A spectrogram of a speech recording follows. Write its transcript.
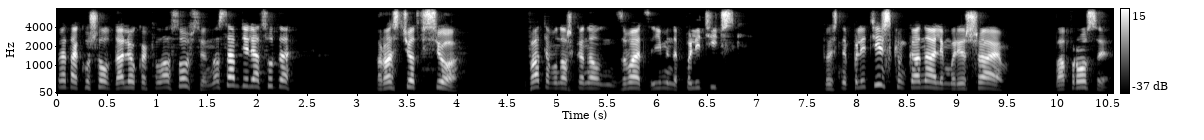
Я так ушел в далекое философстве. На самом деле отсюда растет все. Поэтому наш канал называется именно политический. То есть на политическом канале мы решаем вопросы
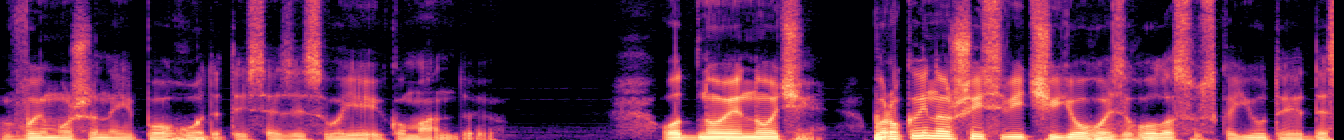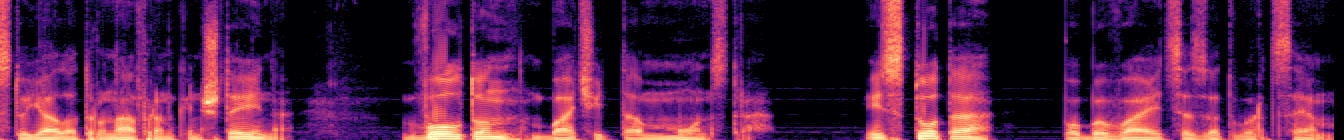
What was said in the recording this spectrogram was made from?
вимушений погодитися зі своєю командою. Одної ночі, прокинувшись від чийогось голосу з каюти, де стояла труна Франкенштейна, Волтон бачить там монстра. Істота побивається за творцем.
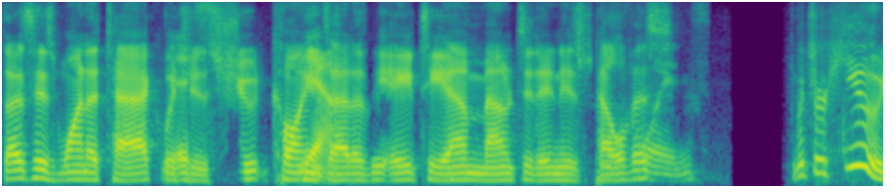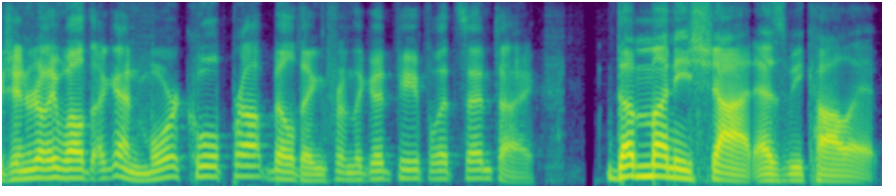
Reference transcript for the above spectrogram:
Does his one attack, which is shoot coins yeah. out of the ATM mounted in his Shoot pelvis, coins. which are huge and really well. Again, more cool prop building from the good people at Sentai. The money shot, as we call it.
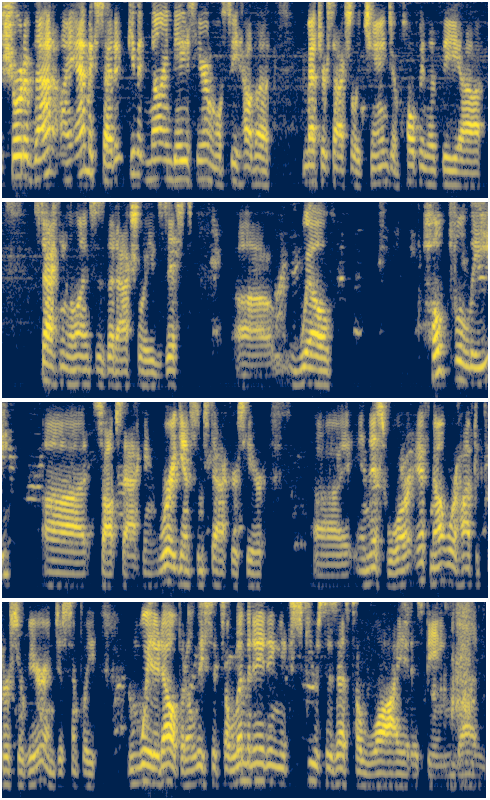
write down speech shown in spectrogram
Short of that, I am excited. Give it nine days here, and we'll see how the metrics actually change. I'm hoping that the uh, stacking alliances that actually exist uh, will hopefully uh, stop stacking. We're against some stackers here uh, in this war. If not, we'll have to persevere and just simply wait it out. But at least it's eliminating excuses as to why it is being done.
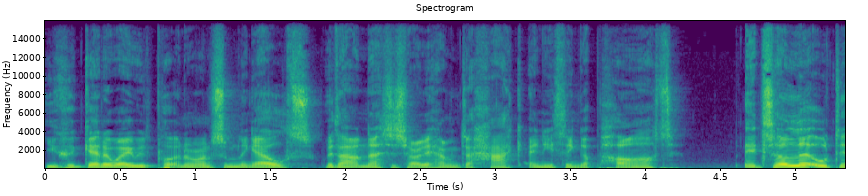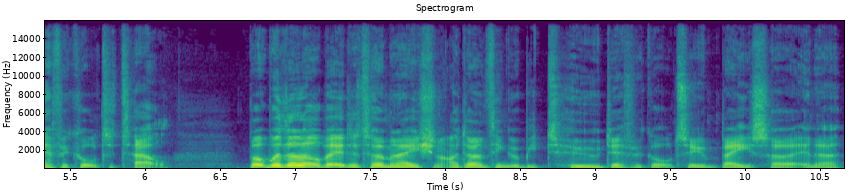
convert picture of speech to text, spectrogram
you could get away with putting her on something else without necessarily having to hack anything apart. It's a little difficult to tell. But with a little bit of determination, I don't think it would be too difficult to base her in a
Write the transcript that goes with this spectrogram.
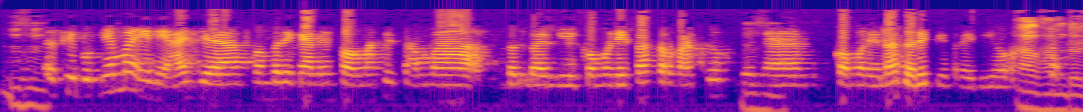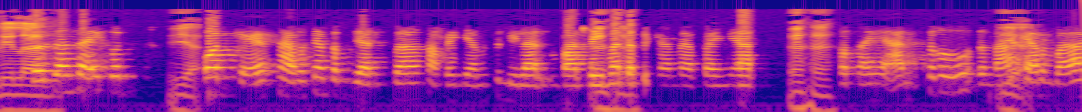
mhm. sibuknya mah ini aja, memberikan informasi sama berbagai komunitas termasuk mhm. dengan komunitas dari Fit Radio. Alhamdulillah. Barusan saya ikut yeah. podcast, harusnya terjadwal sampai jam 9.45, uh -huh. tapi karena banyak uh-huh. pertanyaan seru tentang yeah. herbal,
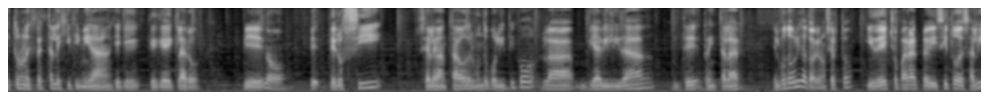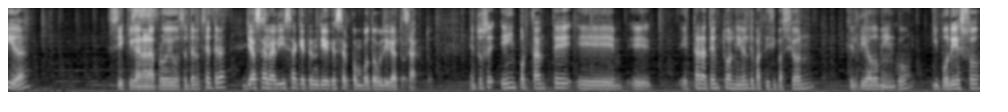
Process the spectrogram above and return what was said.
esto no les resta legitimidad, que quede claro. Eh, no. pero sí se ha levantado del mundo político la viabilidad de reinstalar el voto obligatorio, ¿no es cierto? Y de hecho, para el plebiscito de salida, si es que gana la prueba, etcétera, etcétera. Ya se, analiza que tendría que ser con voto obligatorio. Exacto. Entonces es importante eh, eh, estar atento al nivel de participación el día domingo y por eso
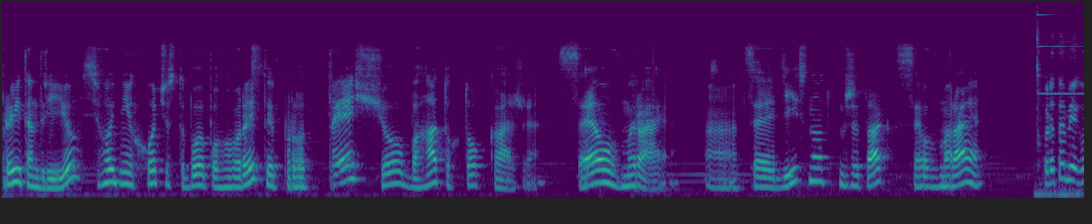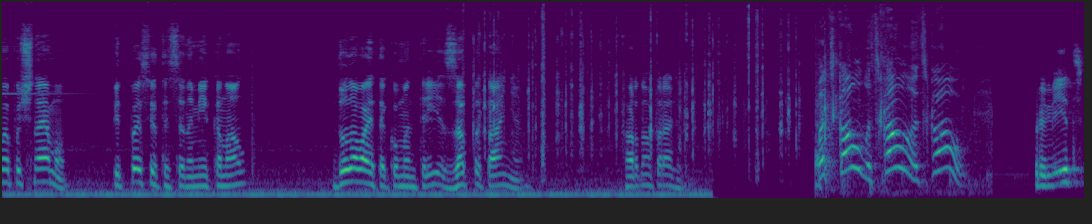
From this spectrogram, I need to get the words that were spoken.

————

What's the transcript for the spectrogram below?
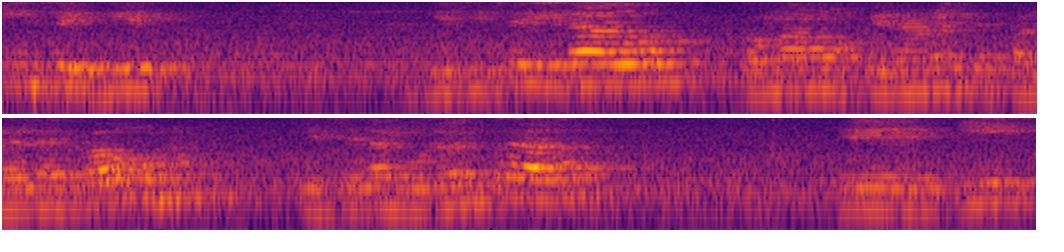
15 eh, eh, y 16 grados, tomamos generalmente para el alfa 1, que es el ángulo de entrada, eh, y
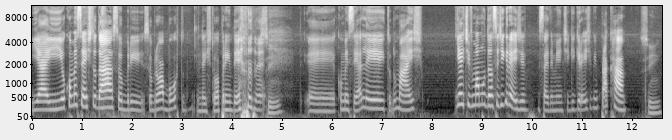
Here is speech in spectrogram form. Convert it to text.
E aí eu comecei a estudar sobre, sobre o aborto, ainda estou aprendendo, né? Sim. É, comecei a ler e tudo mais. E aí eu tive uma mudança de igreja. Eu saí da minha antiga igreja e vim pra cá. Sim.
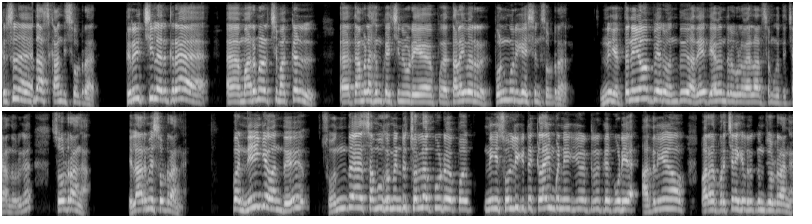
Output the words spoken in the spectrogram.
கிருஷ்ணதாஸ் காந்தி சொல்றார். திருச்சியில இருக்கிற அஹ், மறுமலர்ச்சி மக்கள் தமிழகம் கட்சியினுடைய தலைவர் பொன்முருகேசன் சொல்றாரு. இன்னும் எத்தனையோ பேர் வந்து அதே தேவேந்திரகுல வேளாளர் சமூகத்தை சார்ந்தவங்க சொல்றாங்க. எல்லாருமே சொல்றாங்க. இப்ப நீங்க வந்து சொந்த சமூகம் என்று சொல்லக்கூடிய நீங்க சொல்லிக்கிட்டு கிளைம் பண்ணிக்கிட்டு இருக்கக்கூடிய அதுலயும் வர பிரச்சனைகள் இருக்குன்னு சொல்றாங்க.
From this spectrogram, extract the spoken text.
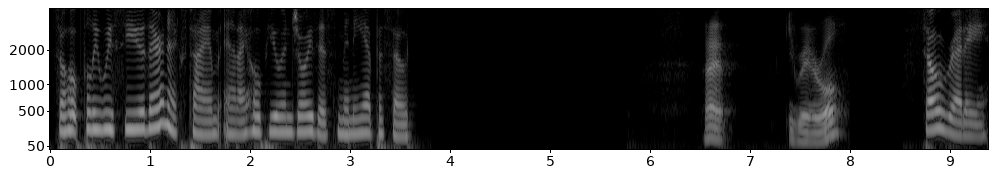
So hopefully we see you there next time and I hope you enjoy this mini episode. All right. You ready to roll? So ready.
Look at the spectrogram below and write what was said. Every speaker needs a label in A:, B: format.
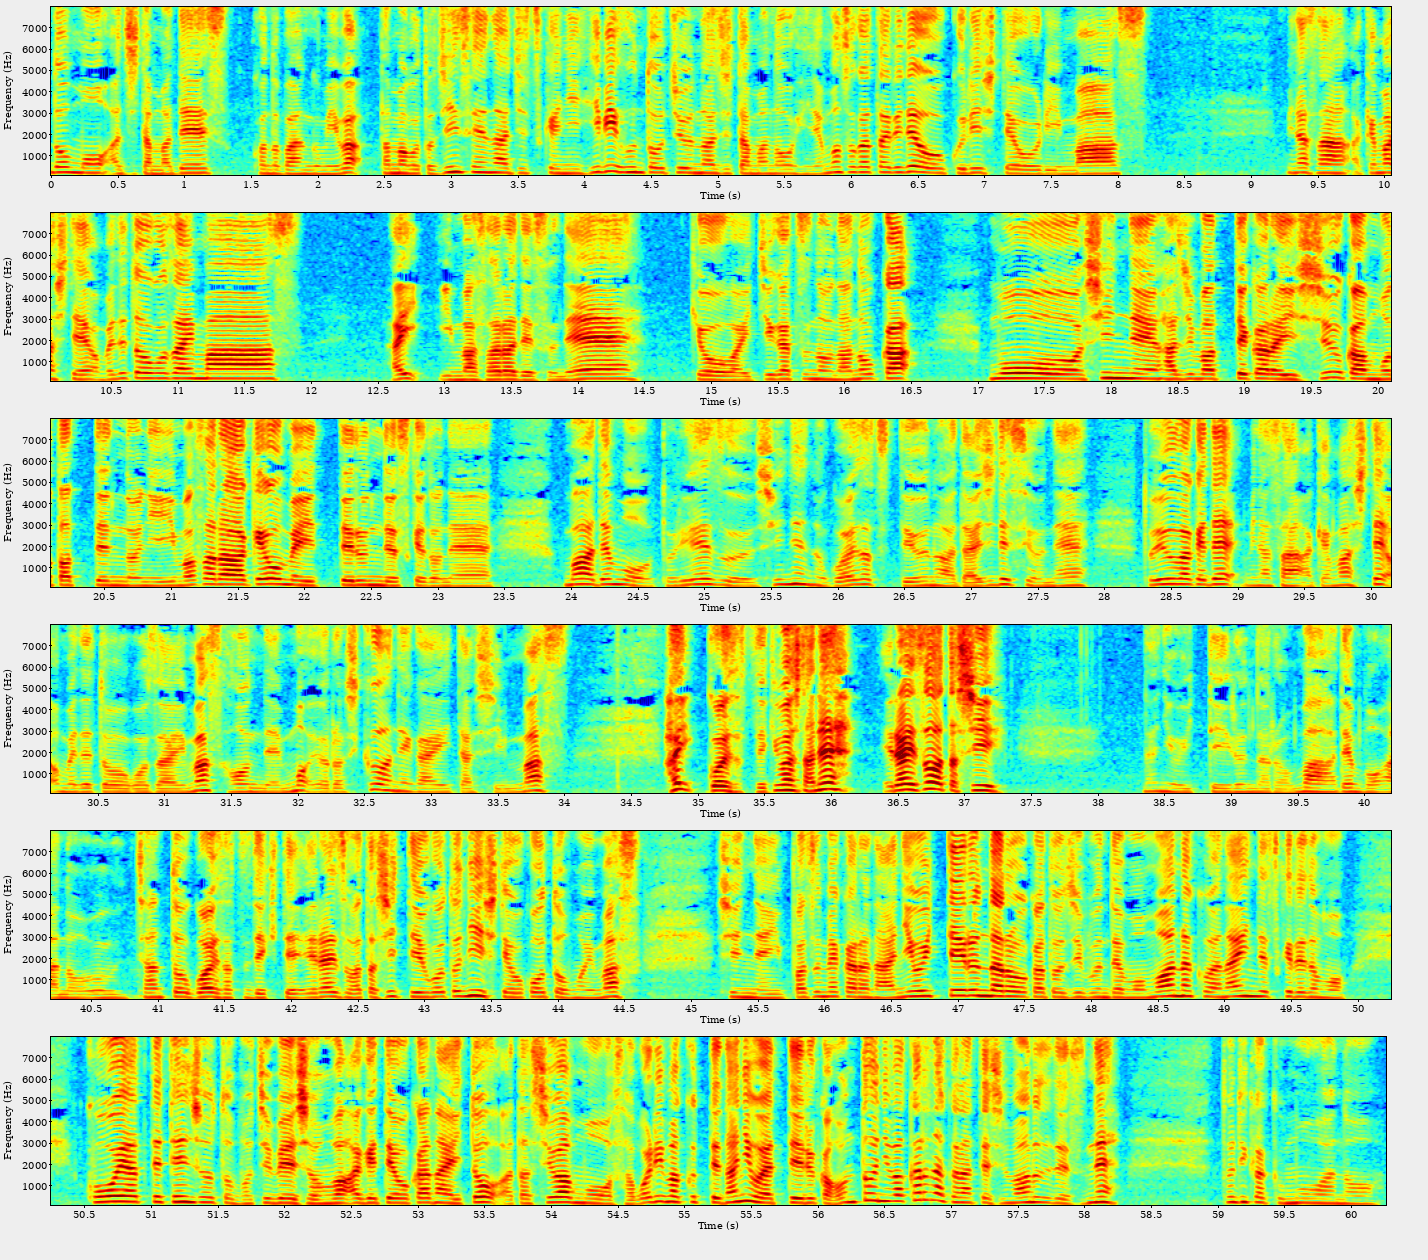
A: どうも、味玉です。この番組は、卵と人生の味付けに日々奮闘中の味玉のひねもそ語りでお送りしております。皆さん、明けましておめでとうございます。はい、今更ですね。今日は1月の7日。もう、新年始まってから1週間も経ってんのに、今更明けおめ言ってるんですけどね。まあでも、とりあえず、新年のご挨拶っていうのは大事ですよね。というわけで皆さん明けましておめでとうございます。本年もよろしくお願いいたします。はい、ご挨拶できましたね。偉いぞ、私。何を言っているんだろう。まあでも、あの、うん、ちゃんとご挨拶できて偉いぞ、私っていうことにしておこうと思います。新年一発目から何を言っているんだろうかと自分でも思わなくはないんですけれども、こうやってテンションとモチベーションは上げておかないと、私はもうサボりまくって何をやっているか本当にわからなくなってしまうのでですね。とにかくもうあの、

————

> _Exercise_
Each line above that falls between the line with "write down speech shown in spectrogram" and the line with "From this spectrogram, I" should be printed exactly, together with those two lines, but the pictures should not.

> _Answer below_
write down speech shown in spectrogram
Short of that, I am excited. Give it nine days here, and we'll see how the metrics actually change. I'm hoping that the uh, stacking alliances that actually exist uh, will hopefully uh, stop stacking. We're against some stackers here uh, in this war. If not, we'll have to persevere and just simply wait it out. But at least it's eliminating excuses as to why it is being done.
convert picture of speech to text, spectrogram
you could get away with putting her on something else without necessarily having to hack anything apart. It's a little difficult to tell. But with a little bit of determination, I don't think it would be too difficult to base her in a
Write the transcript that goes with this spectrogram.
mhm. sibuknya mah ini aja, memberikan informasi sama berbagai komunitas termasuk mhm. dengan komunitas dari Fit Radio. Alhamdulillah. Barusan saya ikut yeah. podcast, harusnya terjadwal sampai jam 9.45, uh -huh. tapi karena banyak uh-huh. pertanyaan seru tentang yeah. herbal,
Process the spectrogram above and return what was said.
esto no les resta legitimidad, que quede claro. Eh, no. pero sí se ha levantado del mundo político la viabilidad de reinstalar el voto obligatorio, ¿no es cierto? Y de hecho, para el plebiscito de salida, si es que gana la prueba, etcétera, etcétera. Ya se, analiza que tendría que ser con voto obligatorio. Exacto. Entonces es importante eh, eh, estar atento al nivel de participación el día domingo y por eso
From this spectrogram, I need to get the words that were spoken.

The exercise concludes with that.